From countries that experienced a conflict, those with higher levels of emerging media technologies and press freedoms more probably had a nonviolent conflict than a violent one. A new article by Jacob Groshek of Boston University and Britt Christensen of Zayed University compares instances of domestic political conflicts in a macro-level study.
The use of media technologies and social media affect how political conflicts are resolved. The article looked at diffusion rates of emerging media and enhanced press freedoms in countries that experienced conflicts between 1990 to 2006. Emerging media is understood here as the diffusion of internet and mobile phones. The press freedom ranking was acquired from Freedom House’s database.
The findings show that “increased levels of emerging media and press freedoms are positively related to countries experiencing major nonviolent resistance campaigns instead of violent campaigns.” The article sheds light on the interesting question whether new communication technologies serve as tools of liberation for the population or as means of oppression for autocratic governments.
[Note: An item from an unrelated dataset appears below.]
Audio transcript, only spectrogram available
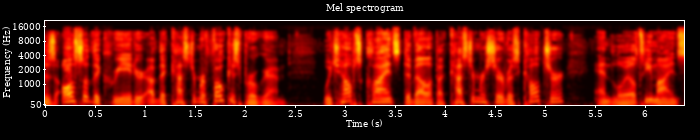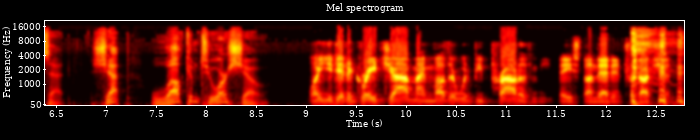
is also the creator of the Customer Focus Program, which helps clients develop a customer service culture and loyalty mindset. Shep, welcome to our show. Well, you did a great job. My mother would be proud of me based on that introduction.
Press freedom seems to have a noticeably greater importance for the likelihood of conflicts becoming nonviolent, the authors state in the conclusions.
“Emerging media and press freedoms as determinants of nonviolent and violent political conflicts, 1990–2006” was published in International Communication Gazette and is available online (free abstract).
Picture: Non violence by Maria Eklind, license CC BY-SA 2.0